Hmm, who says romance is dead?

But wait! There’s more! In chapter, Broder tells you about every dimension of her lady parts, including one labia is slightly longer than the other. Hmm, you don’t say? After reading this I do believe I could pick out Melissa’s yoni out of a line up (hmm, that’s a sentence I never thought I would write).

Throughout the book Melissa waxes on about eating disorders, suffering from anxiety, musings on gender differences like men want sex and women want love, more bodily function gross-outs and a very graphic exchange about getting a “vaginal massage” from an older man. Of her bat mitzvah, Broder muses, “I had this weird intuition that if I could just make it to my Bat Mitzvah I could both prevent the Holocaust from happening again and also get all my friends back.”

Gee, during my first communion I mused, “I wish I could dip this bland Body of Christ into some guacamole and end the ‘Troubles’ in Northern Ireland.”

But just as I was getting ready to toss this book, Broder gets very real and touched me as a reader that made me feel tender towards her, not tetchy. In the chapter, “I Told You Not to Get the Knish: Thoughts on Open Marriage and Illness,” Broder discusses her open marriage with her husband (who she refers to as Ron Jeremy). In their open marriage, Broder and Mr. Ron Jeremy agree they may have sex with other partners as long as they remain casual and don’t turn these encounters into full-fledged affairs, and for the most part, an open marriage works for both of them.

And in this chapter, also Broder discusses in heartbreaking detail Mr. Ron Jeremy’s very serious and debilitating disease and how it affects their marriage. Broder’s commitment to her husband is both challenging and proves she is capable of deep caring and compassion. I really wish she would have devoted her memoir on this aspect of her life and her fierce love and commitment to her husband.

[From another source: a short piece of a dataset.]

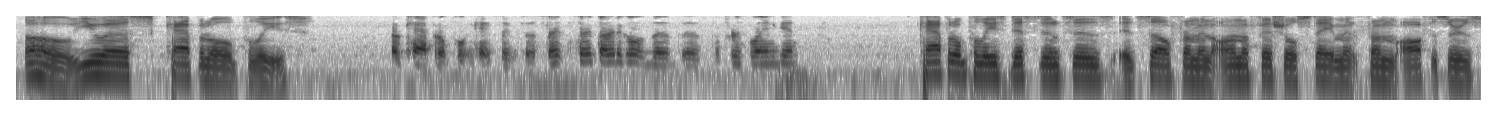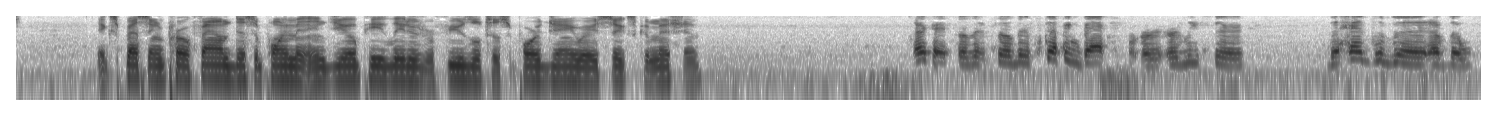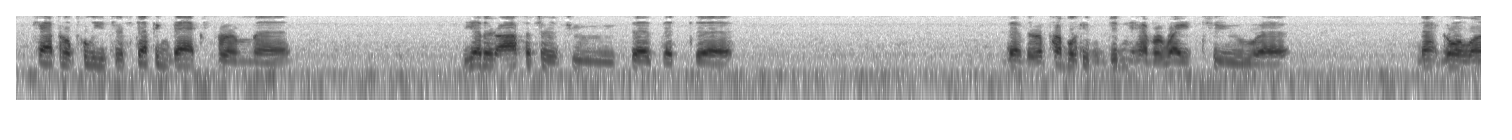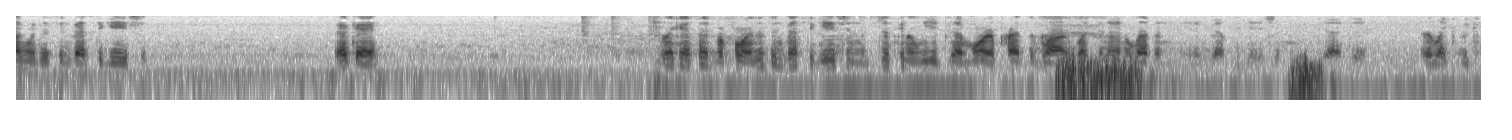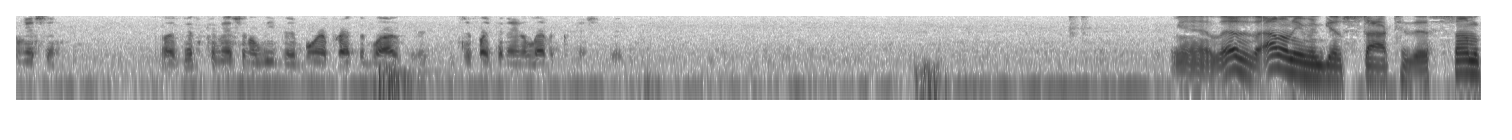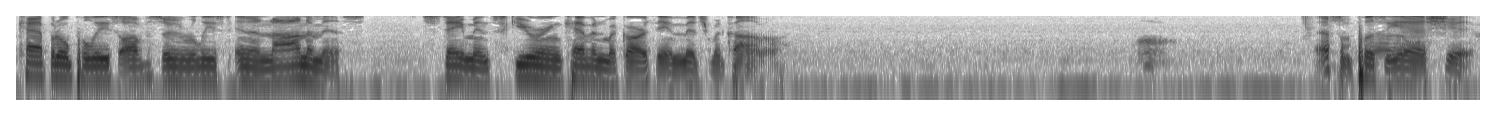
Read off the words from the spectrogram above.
Oh, U.S. Capitol Police. Oh, Capitol Police. Okay, so, so start start the article, the, the, the first line again. Capitol Police distances itself from an unofficial statement from officers expressing profound disappointment in GOP leaders' refusal to support January 6th commission. Okay, so that so they're stepping back, or, or at least they're the heads of the of the Capitol Police are stepping back from uh, the other officers who said that uh, that the Republicans didn't have a right to uh, not go along with this investigation. Okay. Like I said before, this investigation is just going to lead to more oppressive laws like the 9/11 investigation, uh, or like the commission. Like this commission will lead to more oppressive laws, uh, just like the 9/11 commission did. Yeah, there's, I don't even give stock to this. Some Capitol Police officers released an anonymous statement skewering Kevin McCarthy and Mitch McConnell. Hmm. That's some pussy ass shit.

Broder is a fairly decent writer and possibly a very nice person in real life. Apparently So Sad Today started out as an anonymous Twitter feed, which later turned into this very book. Broder claims to be very self-conscious, riddled with anxiety and constantly wonders what people think of her, so it’s baffling why she’d be so open to such extremes via her book. But then again, in a world where people get famous by doing a sex tape, opine about the most private moments in their social media and Instagram their butts, I should probably not be surprised Broder probably thought TMI was the quickest way to get published. Sure, more may be less, but in 2016 more is MORE and the fast track to fame and notoriety.